Supplied entries: Begin

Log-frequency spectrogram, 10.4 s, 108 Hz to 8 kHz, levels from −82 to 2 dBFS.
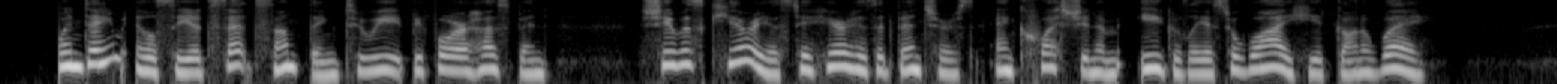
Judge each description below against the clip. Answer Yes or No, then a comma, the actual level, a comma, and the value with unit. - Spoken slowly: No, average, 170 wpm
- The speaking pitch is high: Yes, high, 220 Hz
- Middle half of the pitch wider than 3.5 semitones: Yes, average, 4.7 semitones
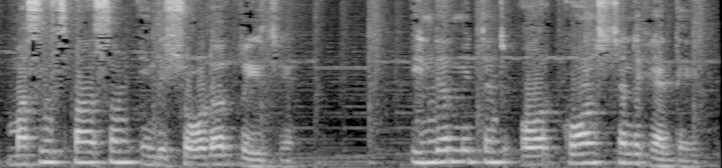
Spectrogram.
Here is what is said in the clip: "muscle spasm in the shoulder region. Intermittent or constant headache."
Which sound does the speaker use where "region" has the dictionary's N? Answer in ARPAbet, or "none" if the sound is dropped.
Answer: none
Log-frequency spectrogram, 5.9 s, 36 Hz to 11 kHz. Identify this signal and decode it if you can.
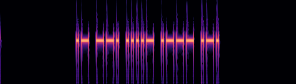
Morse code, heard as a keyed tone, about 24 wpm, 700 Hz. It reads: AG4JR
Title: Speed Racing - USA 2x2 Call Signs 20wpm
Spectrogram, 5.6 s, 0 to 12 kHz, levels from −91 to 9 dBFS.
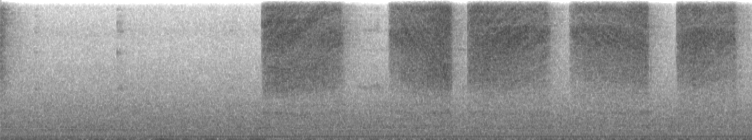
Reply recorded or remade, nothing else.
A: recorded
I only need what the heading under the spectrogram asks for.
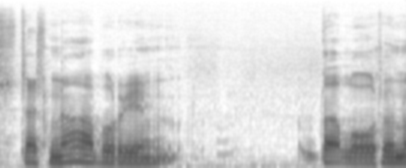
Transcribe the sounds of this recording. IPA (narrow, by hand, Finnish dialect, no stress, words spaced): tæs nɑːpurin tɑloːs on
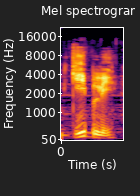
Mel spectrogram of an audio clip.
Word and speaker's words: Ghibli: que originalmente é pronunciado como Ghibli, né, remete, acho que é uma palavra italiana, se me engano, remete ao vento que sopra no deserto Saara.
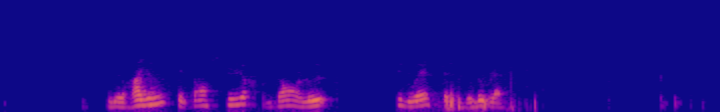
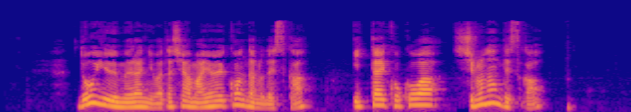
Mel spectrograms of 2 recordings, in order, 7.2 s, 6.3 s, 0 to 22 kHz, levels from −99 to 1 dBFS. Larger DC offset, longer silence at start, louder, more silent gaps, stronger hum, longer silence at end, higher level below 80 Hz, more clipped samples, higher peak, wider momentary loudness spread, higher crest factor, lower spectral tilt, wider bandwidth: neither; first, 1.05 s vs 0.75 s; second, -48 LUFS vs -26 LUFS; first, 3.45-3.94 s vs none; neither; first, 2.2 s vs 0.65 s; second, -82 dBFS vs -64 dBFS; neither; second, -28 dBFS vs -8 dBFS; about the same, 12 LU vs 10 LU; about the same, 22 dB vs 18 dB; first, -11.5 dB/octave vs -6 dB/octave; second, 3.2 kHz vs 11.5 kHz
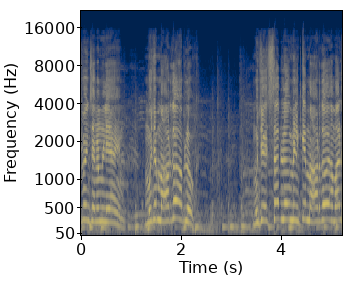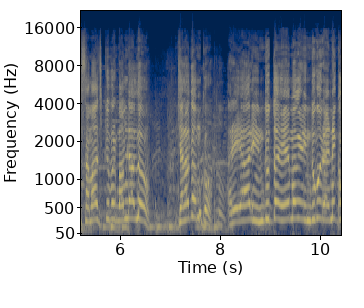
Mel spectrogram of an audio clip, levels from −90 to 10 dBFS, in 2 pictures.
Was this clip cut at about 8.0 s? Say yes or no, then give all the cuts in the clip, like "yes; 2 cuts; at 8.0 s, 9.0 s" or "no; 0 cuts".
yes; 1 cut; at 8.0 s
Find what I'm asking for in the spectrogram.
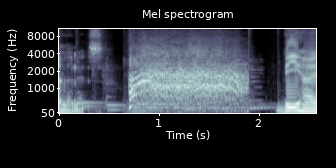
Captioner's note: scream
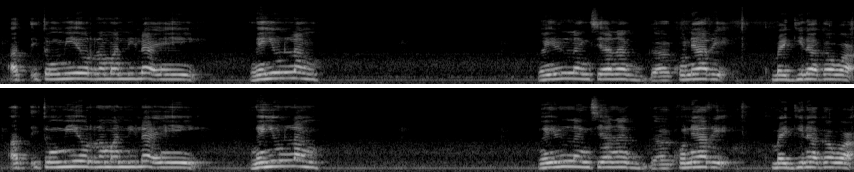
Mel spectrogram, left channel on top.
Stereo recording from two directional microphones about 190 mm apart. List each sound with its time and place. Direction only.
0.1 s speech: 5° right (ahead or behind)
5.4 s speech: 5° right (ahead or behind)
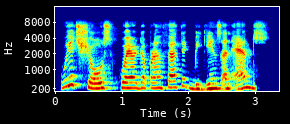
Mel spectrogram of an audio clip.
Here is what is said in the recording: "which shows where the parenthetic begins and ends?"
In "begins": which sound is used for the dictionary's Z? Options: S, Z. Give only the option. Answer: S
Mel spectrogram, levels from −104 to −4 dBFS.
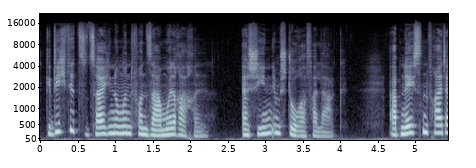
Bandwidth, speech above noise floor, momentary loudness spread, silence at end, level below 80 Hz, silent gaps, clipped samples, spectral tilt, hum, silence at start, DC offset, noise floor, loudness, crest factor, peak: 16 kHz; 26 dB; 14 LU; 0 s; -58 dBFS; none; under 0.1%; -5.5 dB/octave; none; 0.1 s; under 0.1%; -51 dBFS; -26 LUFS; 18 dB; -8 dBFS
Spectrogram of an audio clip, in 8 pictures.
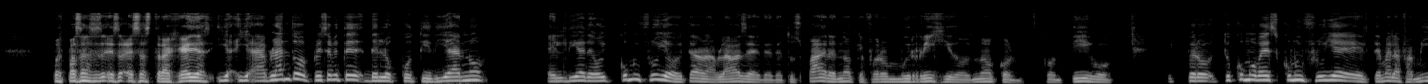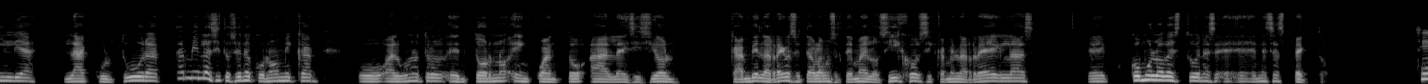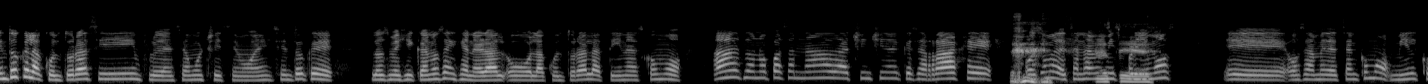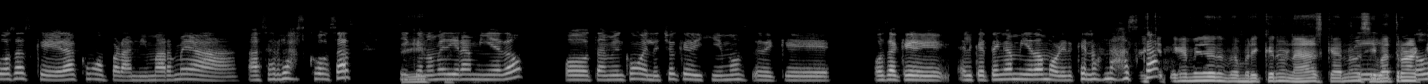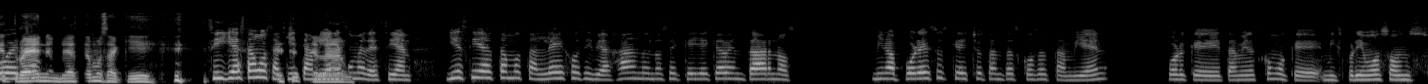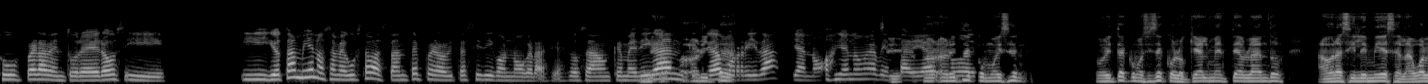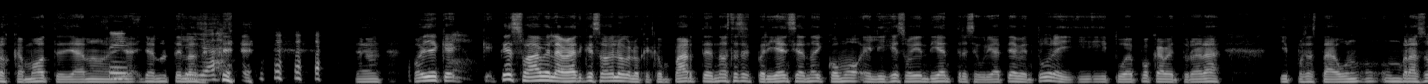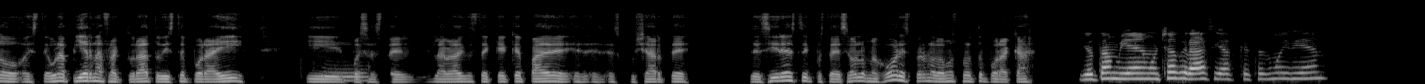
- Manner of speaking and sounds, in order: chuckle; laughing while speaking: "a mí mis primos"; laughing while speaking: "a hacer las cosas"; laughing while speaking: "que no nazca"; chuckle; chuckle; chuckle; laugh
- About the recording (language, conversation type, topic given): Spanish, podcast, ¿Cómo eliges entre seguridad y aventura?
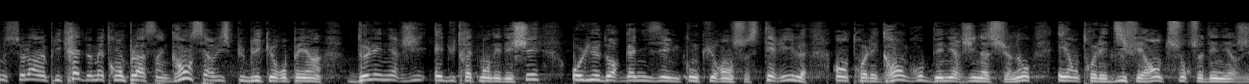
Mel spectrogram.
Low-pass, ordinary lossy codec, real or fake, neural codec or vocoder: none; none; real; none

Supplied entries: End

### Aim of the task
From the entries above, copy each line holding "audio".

### Written reply
Mel spectrogram of an audio clip.
Mel spectrogram of an audio clip, levels from −90 to 10 dBFS, in 2 pictures.
Mel spectrogram of an audio clip.
Spectrogram of an audio clip, in 8 pictures.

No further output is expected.